  • Global Chord Track
  • Marker Naming
  • Project & Track Notes

Articulation System

If you are working with sample libraries and plugins where you can play the instruments using different articulations and playing styles, you can save a huge amount of time by creating and saving articulation setup in your DAW. Not every DAW have this feature right now, but at the time of this recording I know that Logic has its “Articulation Sets”, Cubase has its “Expression Maps”, Studio One has its “Sound Variations” and Cakewalk has its “Articulation Maps”. They may have different names but all do the same thing though, which is to give you the ability to change the articulation and playing style in a separate area from your MIDI notes. This way when you check the piano roll, all the notes will be actual music notes, and not key switches. If you don’t want to create the articulation sets manually, there are actually people that sell entire collections of them. So if your DAW supports an articulation switching system, make sure to use it to your advantage, and also make sure you save them already activated on your tracks in your project templates, and on your saved instrument presets.

CC Automation System

Writing and performing automation on your instrument parts in your composition is incredibly important to add expression, emotion and variation in your music. Things like dynamics, vibrato, expression etc. are often controlled with CC curves in the automation lane of your DAW. But sadly, there is no single standard of how these CC values are mapped in software instruments. That is why I recommend you to create your own system for mapping CC-automation, and make sure you re-assign CC-values in all your software instruments so that they respond the way you want your system to work. Here is my own CC-automation mapping system that you can use as a starting point or reference:

Dynamic Level= CC 1 (MOD-wheel)
Vibrato Strength = CC 2
Flutter = CC3
Growl = CC4
Expression (volume) = CC 11
Special 1 = CC 16
Special 2 = CC 17
Special 3 = CC 18
Special 4 = CC 19

Mockup System

Many music composers like to sketch the main ideas before they start the actual composing process, and I personally love this method. For some of you it might be enough to have a simple piano sketch on one track. But I would like to teach you a very nice method for creating a mockup system that can provide all the essential elements of music in only 4-5 tracks. So the way I like to do this is to create a folder or group in the top of my sequencer, then name it “Mockup”. Inside this folder I then create the individual tracks that I will use for the mockup of the music. I recommend that you stick to the essentials of music when you decide which tracks to include, which are:
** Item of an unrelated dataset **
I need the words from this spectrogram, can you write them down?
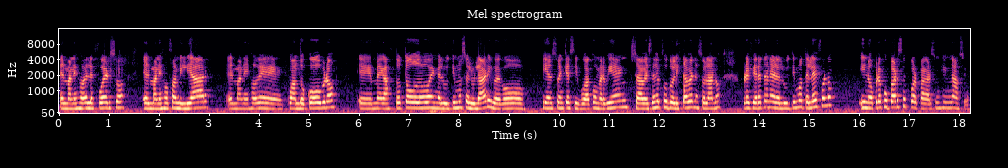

  • Drums & Percussion
  • Rhythm & Drive
  • Chords & Harmony
  • Melody & Theme

Then you simply choose the instrumentation that can represent all these main elements of music in your mockup system. For example:

  • Drums
  • Bass
  • Piano
  • Vocals